With intellectual development every child passes through numerous stages, roughly matching certain ages. In spite of large individual differences, a definite sequence in stages of development does exist. With the child’s continuously expanding amount of knowledge, its way of thinking is altered so as to reason with thought itself.
During the initial stage – the first two years of life – the child develops from a baby reacting purely out of reflexes to its environment to a toddler reacting with perception and behaving more or less consciously to its environment. In this period the child learns that reflexes are not always sufficient. For example, the infant’s inclination to suck on everything that touches its mouth later becomes more specific as it learns to distinguish different objects.

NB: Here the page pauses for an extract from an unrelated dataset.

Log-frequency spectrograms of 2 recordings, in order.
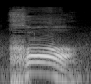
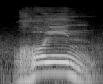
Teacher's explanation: Huruf kha dia satu tingkat atas sikit daripada huruf ghain. Satu tingkat saja.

The next important development is the child’s ability to recognize cause and effect. What first turn out to be accidental discoveries, change into studied action. After the child discovers a couple of times that a toy starts to move by hitting it, later it will act deliberately. The child is becoming active with regards to its environment. By the end of the second year of life an investigating behaviour prevails. Now the child will try something arbitrarily to see the effect (trial and error learning), but gradually the behaviour becomes more purposeful. From the results, the child develops the capacity to execute a simple action in its mind before putting it into practice. The following stages form the preparation in the development of reasoning: after a period during which the child centres all its attention around itself. Follows the period during which it is able to make connections without constantly using itself as a criterion. The child then becomes less egocentric in its reasoning: it learns to think in more categories and to deal with concepts and symbols which again is necessary for learning to read and write.